The global super-rich are using loopholes to hide £13 trillion from the taxman, a report has found.
The figure is more than the gross domestic product of the United States and Japan put together and their failure to pay is a threat to the very essence of democracy, campaigners have warned.
The report, The Price of Offshore Revisited, is the most detailed ever compiled and shows money being siphoned into offshore banks instead of being invested at home.
James Henry, the report author and former chief economist at consultancy McKinsey, says the assets of “high net” individuals are being protected by “professional enablers” taking advantage of a “frictionless global economy”.
According to his calculations, £6.3tn of assets is owned by 92,000 people – or 0.001 per cent of the world’s population.
In oil rich states and developing countries, this often means the assets are held by the few but the debts are shouldered by all, he said.
He adds that for many developing countries, the amount of money channelled offshore since the 1970s would be more than enough to pay their current crippling national debts.

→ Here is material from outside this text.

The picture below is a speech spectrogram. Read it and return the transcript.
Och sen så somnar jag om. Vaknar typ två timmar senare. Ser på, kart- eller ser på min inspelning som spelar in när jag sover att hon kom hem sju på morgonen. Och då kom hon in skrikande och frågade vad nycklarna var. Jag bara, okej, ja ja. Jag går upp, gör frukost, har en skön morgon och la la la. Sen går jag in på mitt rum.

John Christensen, of the Tax Justice Network, which commissioned the research, said the problem went beyond money and to the heart of the democratic system.

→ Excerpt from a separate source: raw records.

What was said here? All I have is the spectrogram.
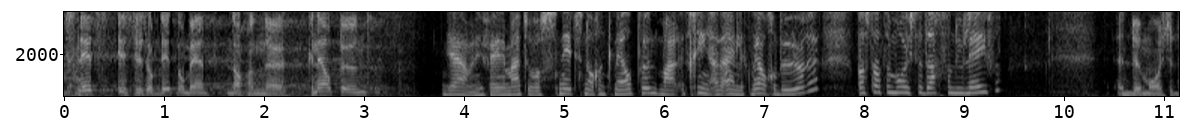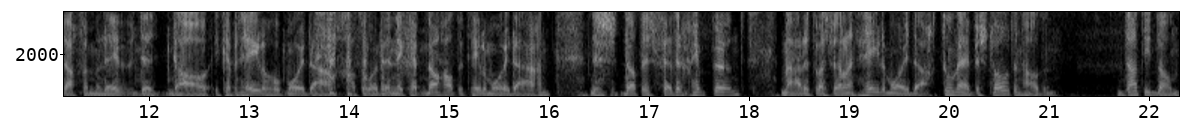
Snits is dus op dit moment nog een uh, knelpunt. Ja, meneer Venema, toen was Snits nog een knelpunt, maar het ging uiteindelijk wel gebeuren. Was dat de mooiste dag van uw leven? De mooiste dag van mijn leven? Nou, ik heb een hele hoop mooie dagen gehad hoor. En ik heb nog altijd hele mooie dagen. Dus dat is verder geen punt. Maar het was wel een hele mooie dag. Toen wij besloten hadden dat hij dan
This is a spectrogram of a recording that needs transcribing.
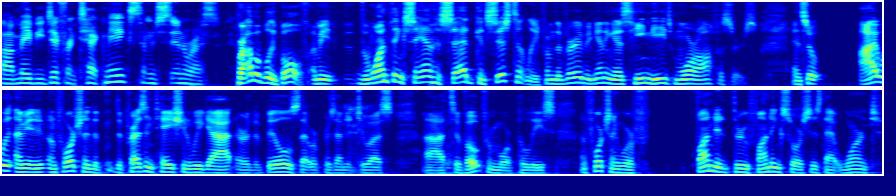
uh, maybe different techniques? I'm just interested. Probably both. I mean, the one thing Sam has said consistently from the very beginning is he needs more officers. And so I was, I mean, unfortunately, the, the presentation we got or the bills that were presented to us uh, to vote for more police, unfortunately, were f- funded through funding sources that weren't.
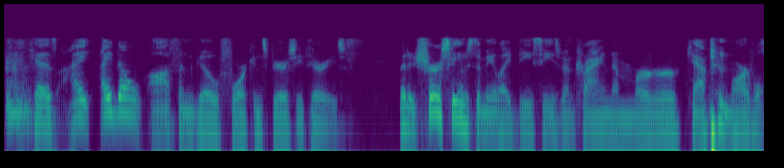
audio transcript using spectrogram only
Because I I don't often go for conspiracy theories, but it sure seems to me like DC's been trying to murder Captain Marvel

He said he was unsurprised by the £13tn figure – and believed the true amount was even higher once assets such as yachts and private jets were taken into account.
“What the figure doesn’t include is the non-financial assets, the yachts, the jets, the works of art, the racehorses, the real estate,” he said.
“We know that this is a massive issue as well. Many of the super-rich hold a very large proportion of their wealth in non-financial assets.
Mr Christensen said that the amount could make people doubt politicians and the process of democracy.
He said: “I know that people do feel angry. For example, I have watched the change in the US – now people are saying ‘we have been cheated on a massive scale.’
“I pick up the same in the UK. People feel ‘why are our politicians who talk about tackling tax avoidance all the time doing nothing about this at all?’
“I think there is real anger about the loss of public services and because ordinary people are having to pick up the slack because rich people are not paying their share. I would say this is a defining moment for democracy, because unless people feel governments are treating tax-payers fairly, our faith in democracy disappears.”
He likened it to the British faith in queuing, and said once one lost faith in the system one lost the will to stand in line.
He added: “When you get the message that people at the top are avoiding tax, people think, well, why the hell should we do it? It becomes very corrosive.”
Mr Henry used data from the World Bank, International Monetary Fund, United Nations and central banks.
The report also highlights the impact on the balance sheets of 139 developing countries of money held in tax havens by private elites, putting wealth beyond the reach of local tax authorities.